[Given entries]

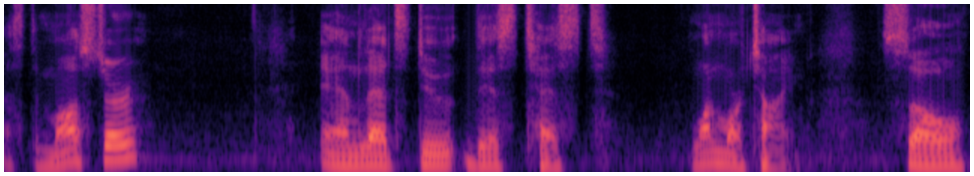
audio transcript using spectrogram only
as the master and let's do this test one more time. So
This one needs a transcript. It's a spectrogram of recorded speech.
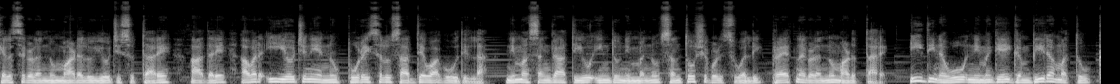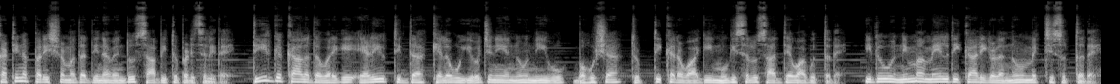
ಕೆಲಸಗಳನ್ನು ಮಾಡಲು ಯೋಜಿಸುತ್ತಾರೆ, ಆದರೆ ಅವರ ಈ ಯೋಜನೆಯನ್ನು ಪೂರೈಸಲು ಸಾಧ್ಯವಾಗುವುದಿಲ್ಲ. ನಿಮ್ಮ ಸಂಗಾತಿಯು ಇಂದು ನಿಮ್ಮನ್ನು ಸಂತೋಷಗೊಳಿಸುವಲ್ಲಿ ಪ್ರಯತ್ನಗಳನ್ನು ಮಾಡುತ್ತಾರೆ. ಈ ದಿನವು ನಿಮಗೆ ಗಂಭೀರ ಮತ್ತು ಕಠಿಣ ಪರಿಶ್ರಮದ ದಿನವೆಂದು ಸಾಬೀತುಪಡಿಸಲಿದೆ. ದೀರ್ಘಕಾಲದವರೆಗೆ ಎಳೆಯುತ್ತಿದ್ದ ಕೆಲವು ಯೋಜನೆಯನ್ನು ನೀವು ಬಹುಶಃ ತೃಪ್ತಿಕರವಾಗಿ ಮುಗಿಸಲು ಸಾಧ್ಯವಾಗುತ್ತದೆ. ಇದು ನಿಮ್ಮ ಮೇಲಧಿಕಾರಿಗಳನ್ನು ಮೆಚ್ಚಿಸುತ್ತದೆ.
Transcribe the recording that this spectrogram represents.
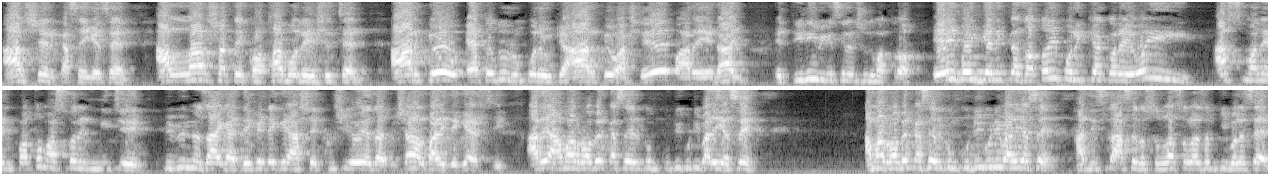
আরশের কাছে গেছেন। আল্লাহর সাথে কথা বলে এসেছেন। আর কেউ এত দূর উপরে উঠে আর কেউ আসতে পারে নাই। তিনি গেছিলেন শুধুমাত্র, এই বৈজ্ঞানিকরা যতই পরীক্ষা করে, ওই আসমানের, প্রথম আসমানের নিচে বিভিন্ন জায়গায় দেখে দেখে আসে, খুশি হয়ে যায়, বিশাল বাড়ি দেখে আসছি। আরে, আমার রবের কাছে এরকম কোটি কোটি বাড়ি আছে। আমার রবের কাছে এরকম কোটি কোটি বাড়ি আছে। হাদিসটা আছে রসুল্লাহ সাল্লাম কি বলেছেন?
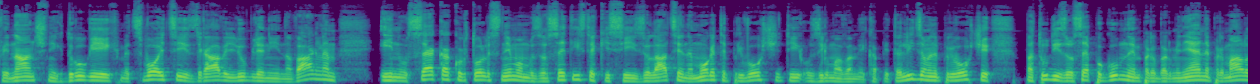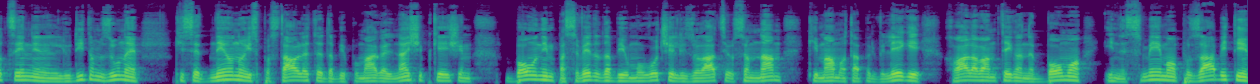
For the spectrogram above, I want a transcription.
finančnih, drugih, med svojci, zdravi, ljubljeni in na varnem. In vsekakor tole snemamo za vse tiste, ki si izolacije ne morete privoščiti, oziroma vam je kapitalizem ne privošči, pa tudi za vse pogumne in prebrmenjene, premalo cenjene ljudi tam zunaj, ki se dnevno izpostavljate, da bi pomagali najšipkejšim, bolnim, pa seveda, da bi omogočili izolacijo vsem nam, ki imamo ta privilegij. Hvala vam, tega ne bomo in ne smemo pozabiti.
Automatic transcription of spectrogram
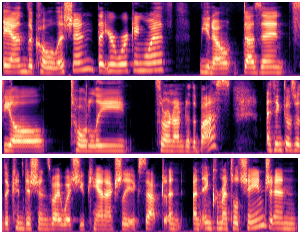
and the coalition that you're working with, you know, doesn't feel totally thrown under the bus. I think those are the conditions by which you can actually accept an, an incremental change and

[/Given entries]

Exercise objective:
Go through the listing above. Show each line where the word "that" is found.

Task response:
Transcribe the recording that this spectrogram represents.
and the coalition that you're working with, you know, doesn't feel totally thrown under the bus. I think those are the conditions by which you can actually accept an, an incremental change and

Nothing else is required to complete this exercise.